--- PROVIDED MATERIAL Enclosed Below ---

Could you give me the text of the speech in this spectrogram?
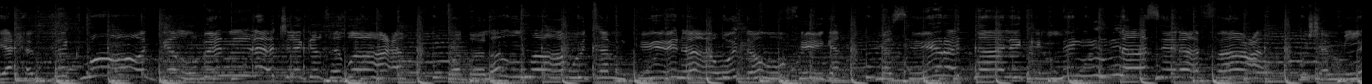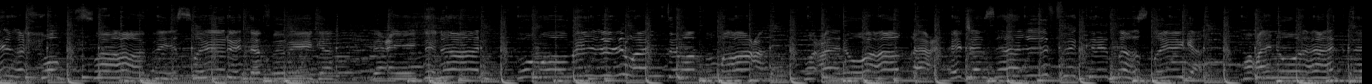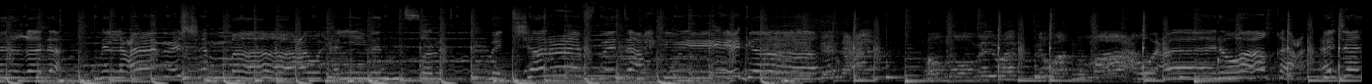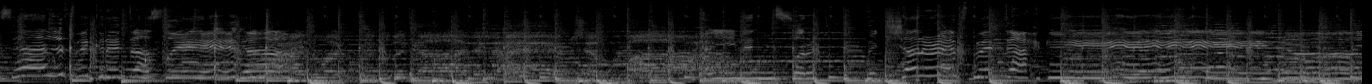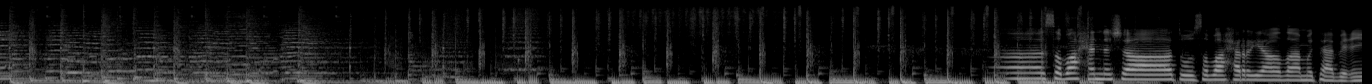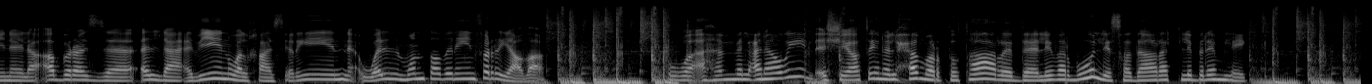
يا حبيبي وصباح النشاط وصباح الرياضة متابعينا إلى أبرز اللاعبين والخاسرين والمنتظرين في الرياضة. وأهم العناوين الشياطين الحمر تطارد ليفربول لصدارة ال Premier League.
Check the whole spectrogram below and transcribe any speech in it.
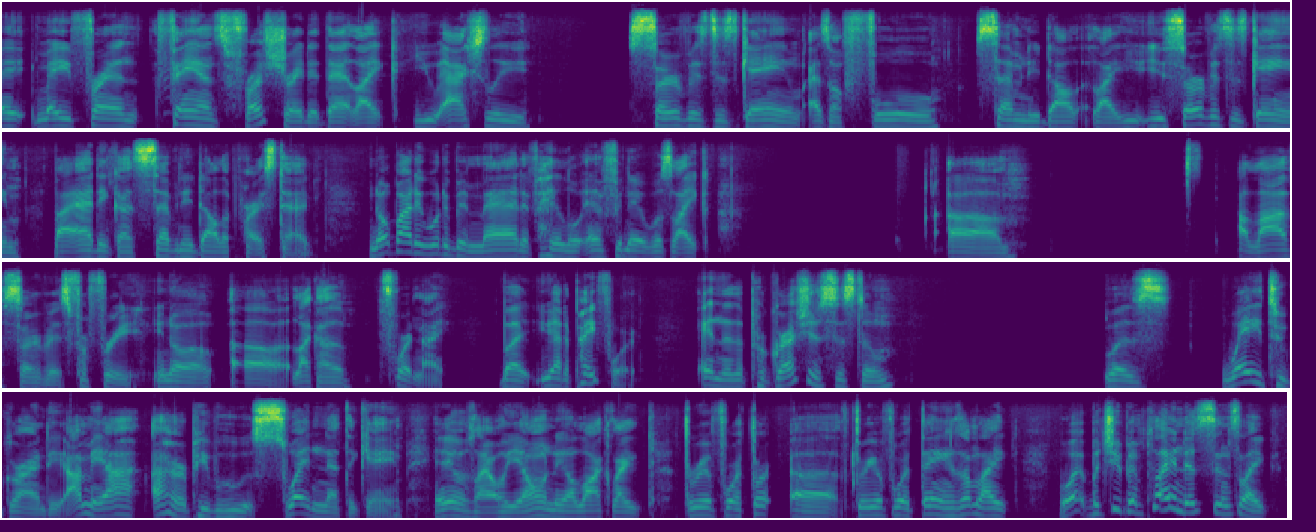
It made friend fans frustrated that like you actually service this game as a full seventy dollar like you, you service this game by adding a seventy dollar price tag. Nobody would have been mad if Halo Infinite was like um a live service for free, you know, uh like a Fortnite. But you had to pay for it. And the, the progression system was way too grindy. I mean, I, I heard people who was sweating at the game, and it was like, oh, you only unlock like three or four, th- uh, three or four things. I'm like, what? But you've been playing this since like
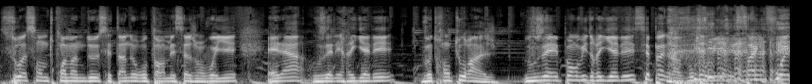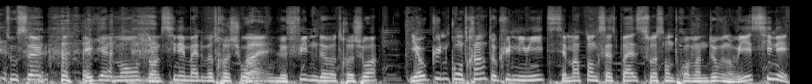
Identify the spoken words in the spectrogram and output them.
6322, c'est un euro par message envoyé. Et là, vous allez régaler votre entourage. Vous avez pas envie de régaler, c'est pas grave. Vous pouvez y aller 5 fois tout seul également dans le cinéma de votre choix Ouais. ou le film de votre choix. Il y a aucune contrainte, aucune limite. C'est maintenant que ça se passe. 6322, vous envoyez ciné.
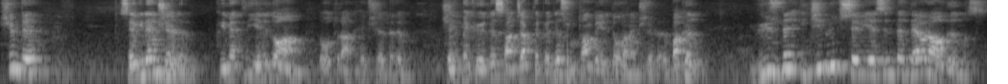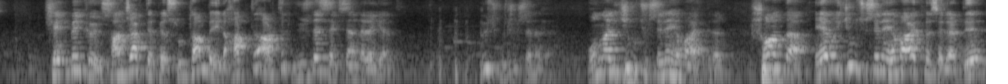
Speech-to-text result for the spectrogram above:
Şimdi sevgili hemşehrilerim, kıymetli Yeni Doğan'da oturan hemşehrilerim, Çekmeköy'de, Sancaktepe'de, Sultanbeyli'de olan hemşehrilerim. Bakın yüzde iki üç seviyesinde devraldığımız Çekmeköy, Sancaktepe, Sultanbeyli hattı artık yüzde seksenlere geldi. Üç buçuk senede. Onlar iki buçuk sene heba ettiler. Şu anda eğer o iki buçuk sene heba etmeselerdi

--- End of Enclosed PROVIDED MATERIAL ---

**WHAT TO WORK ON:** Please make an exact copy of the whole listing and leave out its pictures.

**ANSWER FOR THE TASK:**
Could you give me the text of the speech in this spectrogram?
يا حبيبي وصباح النشاط وصباح الرياضة متابعينا إلى أبرز اللاعبين والخاسرين والمنتظرين في الرياضة. وأهم العناوين الشياطين الحمر تطارد ليفربول لصدارة ال Premier League.
Check the whole spectrogram below and transcribe any speech in it.
It made friend fans frustrated that like you actually service this game as a full seventy dollar like you, you service this game by adding a seventy dollar price tag. Nobody would have been mad if Halo Infinite was like um a live service for free, you know, uh like a Fortnite. But you had to pay for it. And the, the progression system was way too grindy. I mean, I, I heard people who was sweating at the game, and it was like, oh, you only unlock like three or four, th- uh, three or four things. I'm like, what? But you've been playing this since like
Identify the spoken words in the spectrogram and output them.
6322, c'est un euro par message envoyé. Et là, vous allez régaler votre entourage. Vous avez pas envie de régaler, c'est pas grave. Vous pouvez y aller 5 fois tout seul également dans le cinéma de votre choix Ouais. ou le film de votre choix. Il y a aucune contrainte, aucune limite. C'est maintenant que ça se passe. 6322, vous envoyez ciné.
Speech-to-text result for the spectrogram above:
Şimdi sevgili hemşehrilerim, kıymetli Yeni Doğan'da oturan hemşehrilerim, Çekmeköy'de, Sancaktepe'de, Sultanbeyli'de olan hemşehrilerim. Bakın yüzde iki üç seviyesinde devraldığımız Çekmeköy, Sancaktepe, Sultanbeyli hattı artık yüzde seksenlere geldi. Üç buçuk senede. Onlar iki buçuk sene heba ettiler. Şu anda eğer o iki buçuk sene heba etmeselerdi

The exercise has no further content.